THE Copac Second All-Stakeholders’ conference held in Harare this week was reduced to a mere talk-shop with delegates failing to resolve the imbroglio dogging the controversial draft constitution, providing the clearest evidence yet that the constitution-making process is a charade.
Report by Brian Chitemba
The two-day indaba, which gobbled up US$1,2 million on top of the close to US$50 million already spent, ended with a deadlock.
Zanu PF stuck to its position in a bid shred the Copac draft by introducing a raft of alterations to maintain the constitutional status quo ahead of crucial elections next year.
The two MDC formations also maintained their positions, leaving the process locked in stalemate, while creating an opportunity for President Robert Mugabe to intervene to hijack the exercise.
Insiders say Sadc is also moving to intervene.
Conference delegates compiled reports highlighting their positions in 18 thematic chapters but the issues would only be resolved by the principals.
The same contentious issues, including presidential powers, judiciary, devolution of power, dual citizenship, security sector reforms, the proposed National Prosecuting Authority, role of chiefs, and independent commissions, which dominated debate in the run-up to the conference, remained unresolved.
Some observers have questioned the logic of wasting close to US$50 million in a moribund economy to write a new so-called people-oriented constitution when the principals, President Robert Mugabe, Prime Minister Morgan Tsvangirai and Deputy Prime Minister Arthur Mutambara, intend to determine the outcome in moves aimed at protecting their narrow political interests.
Although Zimbabweans expressed their views during the outreach programme, most of what they raised has been ignored by the three parties battling for political space ahead of elections.
Sources told the Zimbabwe Independent Mugabe and Tsvangirai had already agreed that all contentious issues would be negotiated by a cabinet technical committee to be chaired by Mutambara and comprising ministers from Zanu PF, MDC-T and MDC and other officials, a move which has sparked outrage among negotiators.
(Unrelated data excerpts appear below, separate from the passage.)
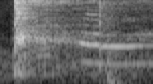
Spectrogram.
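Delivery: squealing giggle of disbelief; high squeal laugh. Real, not acted. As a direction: let out a high-pitched shocked laugh. Shocked laugh at book.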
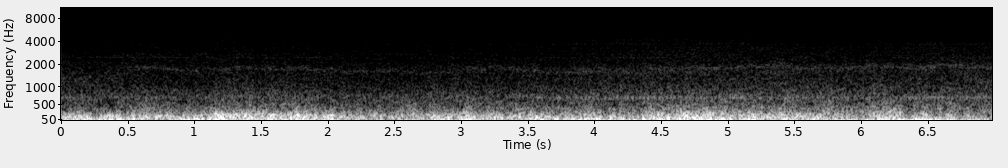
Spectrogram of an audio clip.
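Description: Wind buffeting the microphone of a motorcycle riding along at road speed, a steady low rumble, with the engine's faint hum running underneath.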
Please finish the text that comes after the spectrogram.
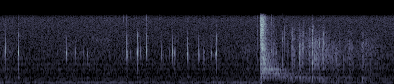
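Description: A shotgun fires once outdoors, a sharp loud blast with a ringing tail, after a stretch of faint ticks and small knocks.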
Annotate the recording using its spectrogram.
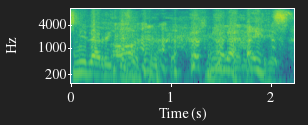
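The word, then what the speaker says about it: Millerites: sektang ah millar rights ang spelling nito m i l e r i t s Kaya minsan ang pronounce ko dito m rites milar rites malapit-lapit nga Nam after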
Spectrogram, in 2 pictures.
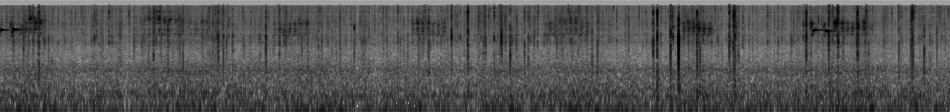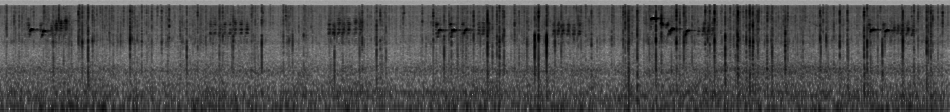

This is part of a wider plot by Mugabe to hijack the constitution-making process from Copac to push through his party’s politburo amendments designed to restore his executive powers ahead of polls.
Last week, Mugabe met Tsvangirai and agreed to form a cabinet committee to spearhead an implementation mechanism for all agreed Global Political Agreement (GPA) issues. Although Mugabe has blatantly declared principals will have the final say, Tsvangirai has said party leaders will only provide guidance despite persistent claims of collusion at the top.
But MDC leader Welshman Ncube, who is also Industry and Commerce minister, refused to endorse the proposed committee, arguing the constitution-making process is a wholly Copac-driven process and has nothing to do with cabinet.
Ncube boycotted the official opening of the stakeholders’ conference on Monday after Mutambara was smuggled into the programme as one of the official speakers.
The Sadc facilitation team led by South African President Jacob Zuma’s international relations advisor Lindiwe Zulu intervened and persuaded Ncube to attend the thematic committee debates.
Sources said Zulu phoned Zuma who had a conversation with Ncube in which he firmly emphasised the regional block would not tolerate efforts to hijack or collapse the process which is central to free and fair elections next year.
Zuma, sources said, would ensure the writing of a new constitution is not hijacked by individuals while undermining the GPA and elections preparations.
Afetr speaking to Zuma, Ncube said he would lodge a formal complaint with Sadc highlighting the continued violation of the GPA by Mugabe.
Although Mugabe declared the principals would have the final say on the draft constitution, Article VI of the GPA stipulates that a parliamentary select committee, in this case Copac, would lead the process.
While Copac is celebrating successfully convening the stakeholders’ conference, political pundits insist the constitution-making process has become a farce.
About 70% of the 1 200 conference delegates were drawn from civil society with the majority invited by political parties, resulting in most of the non-governmental organisations boycotting the indaba. Civil society groups are mere window-dressers.
Copac co-chairperson Douglas Mwonzora however defended the process.
“Delegates submitted their feedback on the draft in the form of reports which are now with Copac. The select committee shall soon be meeting to deliberate on the way forward for the process,” said Mwonzora.
“Now that the draft has been presented to the stakeholders, the next stage will be the production of a report on the constitution-making process, which includes the draft constitution for debate in parliament. After the debate in parliament, Zimbabweans will be expected to vote in a referendum to decide,” he said.